FIRST Quantum Minerals director of operations Matt Pascall says massive job layoffs especially on the Copperbelt are a result of frequent changes to mine tax laws, which hurt investors.

And Pascall says there is evidence to show that Zesco’s installation of two new additional turbines at Kariba North Bank led to increased load-shedding as they were used outside normal plans.

Meanwhile, Pascall says most taxes from private companies do not help the government create new jobs as they just go towards civil servants’ salaries and paying interest on Eurobonds.

Speaking at the just-ended sixth ZIMEC conference, Pascall said at least eight significant changes to the mining fiscal regime seen since 2008 had severely weakened investor confidence in the country’s lifeblood.

He said the real problem with frequent mine tax changes had been the instability and unfavourable investment climate created, which had discouraged investors from making further investments in the mining sector.

“Since 2008, there has been some wobbles and those wobbles have continued and more recently have contributed to disinvestments as you have seen with massive job layoffs on the Copperbelt,” Pascall said.

He also said it was not correct to measure the industry performance by the amount of taxes it paid to the government but to include its direct contributions to the country’s economy such as through jobs and other supporting industries.

According to Pascall, in the last eight years, Kansanshi Gold and Copper Mines had paid US$3.2 billion in taxes, which excluded the US$270 million Zambia Revenue Authority (ZRA) owed it in VAT refunds.

“Those jobs and investments are created by the private sector. If that money is drawn out [from the private sector] in the form of taxes, which is often seen as a measure of how much the industry contributes to the country. I am afraid most of that money just goes in paying civil servants’ salaries and paying off the debt on the Eurobonds,” Pascall said.

“And so not a lot of it [tax revenue] is available to create employment. In fact, I will hesitate to argue that governments worldwide create jobs because everyone in the government sector just absorbs tax.”

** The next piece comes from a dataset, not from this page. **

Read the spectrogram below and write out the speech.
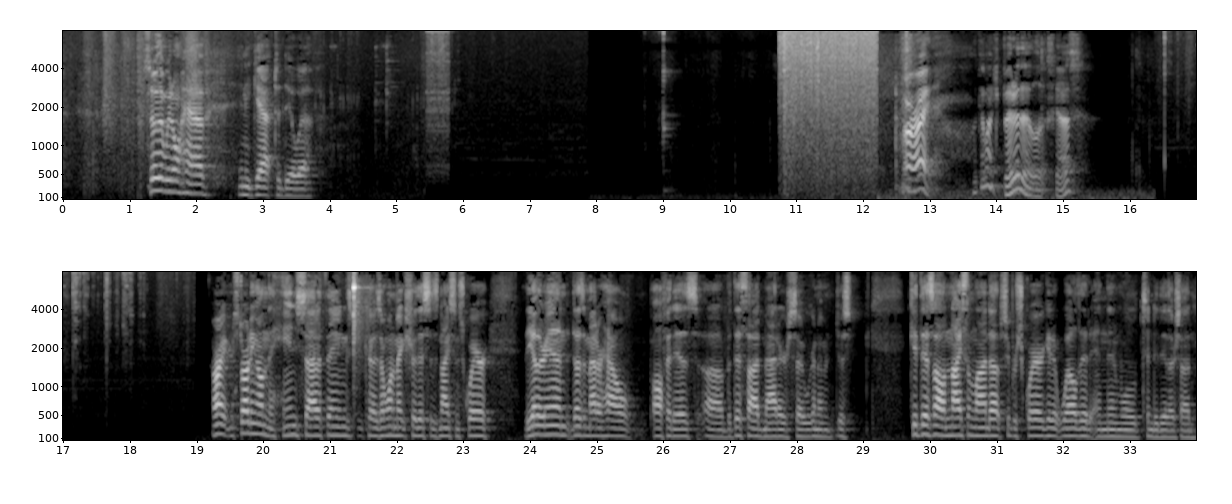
so that we don't have any gap to deal with. All right, look how much better that looks, guys. All right, I'm starting on the hinge side of things because I want to make sure this is nice and square. The other end, doesn't matter how off it is, uh, but this side matters. So we're going to just get this all nice and lined up, super square, get it welded, and then we'll tend to the other side.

And Pascall said there was evidence to show that excessive usage of water in Lake Kariba after Zesco installed new turbines had contributed to load-shedding in the country as there was increased water outflows in the lake.

“Every single year in history, since that dam was built, the water recharges after December; there is one exception and that was last year,” Pascall said.

“From December [last year], the water level declined and the reason for that was in December, two additional turbines were commissioned at Kariba and they should have just been there to produce power between about 6 pm and 9 pm when there is high demand but…[some] reports indicate that in fact, these turbines were run 24/7 and you could see that in the lower Zambezi, the water levels were a lot higher than [what was] being experienced previously.”

He challenged Zesco to explain how it spent the money from the extra power generated from the two generators.

“That power [from the two generators] was certainly not consumed in Zambia. Presumably it was exported and at that time, South Africa was in a situation where it was suffering a lot of load-shedding. If that power didn’t go down South [Africa], presumably it was sold and it would be interesting to know where the money went. It also would be interesting to know if it was worth doing that when it put our own mining industry at risk,” said Pascall.

 

Source – The Post Zambia